In a distant post-apocalyptic future, North America -- now known as Panem -- is composed of 12 districts that are controlled by the totalitarian Capitol, and every year, one boy and one girl from each of the districts are randomly selected to compete in THE HUNGER GAMES, a televised battle to the death for the Capitol's amusement ... and as a brutal reminder of the districts' failed rebellion. When 16-year-old Katniss Everdeen's (Jennifer Lawrence) younger sister is chosen as one of District 12's representatives, she volunteers to be the tribute in her sister's place. Aided by half-drunk former winner Haymitch (Woody Harrelson), personal stylist Cinna (Lenny Kravitz), and fellow tribute Peeta (Josh Hutcherson), Katniss embarks on an unimaginable journey to emerge as the Games' sole victor, even though that means 23 others will have to die.
Is It Any Good?

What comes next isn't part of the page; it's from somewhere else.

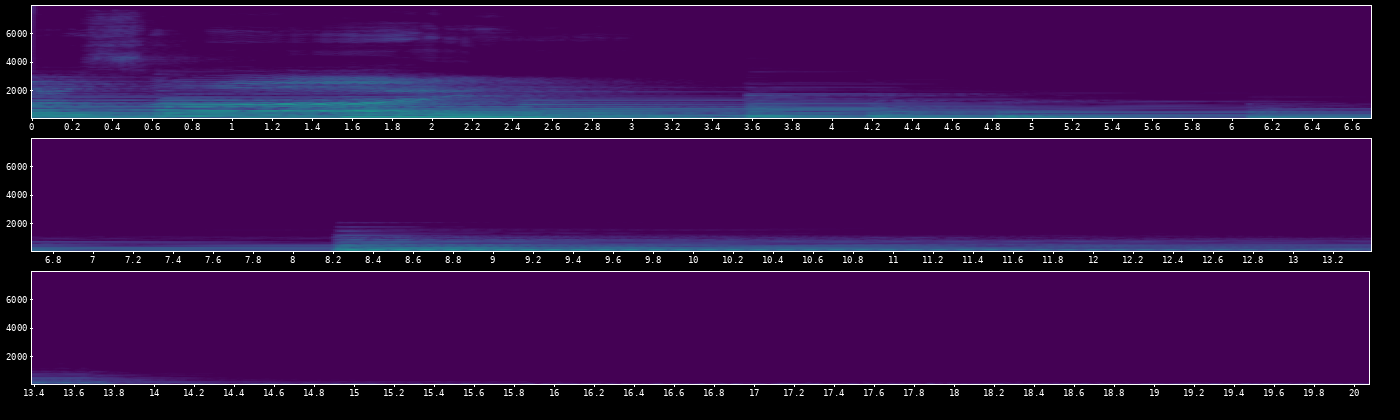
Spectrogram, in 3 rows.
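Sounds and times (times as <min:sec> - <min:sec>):
person singing: 0:00.0 - 0:03.1
piano: 0:00.0 - 0:14.2.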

Director Gary Ross has faithfully, lovingly adapted the first installment of Suzanne Collins' riveting dystopian trilogy. As the compelling Katniss, Lawrence (an Oscar nominee for the similarly themed drama Winter's Bone) completely brings "The Girl on Fire" to life. She anchors the movie with her heartfelt portrayal of a fierce and selfless young woman who knows how to survive and how to save the people she loves. And Hutcherson is fantastic as the thoughtful and protective Peeta. (Fans expecting high romance should know there are several tender moments, but the love story takes a rightful back seat to Katniss' extraordinary tale.)

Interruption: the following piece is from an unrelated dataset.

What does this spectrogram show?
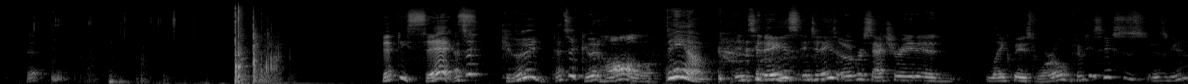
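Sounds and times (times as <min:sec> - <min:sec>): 
percentile dice rolling: 0:00.9 - 0:03.0
speech: 0:03.8 - 0:11.8.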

The supporting characters are all equally up to the task of realizing Collins' vision. Stanley Tucci is particularly wonderful as scene-stealing Caesar Flickerman, a smarmy TV personality who hosts the Games and interviews all of the competitors. Elizabeth Banks is hilarious as Effie Trinket, the Capitol's liaison to District 12, and Harrelson is a slightly more understated but just as clever version of perpetually drunk Haymitch. Everyone -- whether it's Donald Sutherland in a few powerful scenes as Panem's menacing President Snow; newcomer Amandla Stenberg as Katniss' young ally, Rue; or the various other young tributes who die one by one -- gives their all to this captivating commentary on government, entertainment, and self-identity. The Hunger Games is violent, but in a heartbreaking way that will both make audiences think and count the days until Catching Fire is in theaters.
Talk to Your Kids About ...
Families can talk about how the "last man standing" premise (minus the actual killing, of course) in The Hunger Games compares to current reality shows. Which shows pit people against each other? Why is it so much fun to watch the alliances and the voting off and the cattiness of these programs? How far do you think shows like this could go?
Use the movie's depiction of Panem -- particularly the relationship between the Capitol and the 12 districts -- to discuss how much kids understand about totalitarian governments and dictatorships. What does President Snow mean when he says he doesn't root for "underdogs"? Or that too much hope is a dangerous thing? Why are there more bleak portrayals of the distant future than optimistic ones? What are some other books and movies that feature a postapocalyptic or post-war future?
How does Katniss compare to other female protagonists in young adult books and movies? What are her views on love, marriage, and kids, and how are they tied to the unimaginably dire circumstances she endures?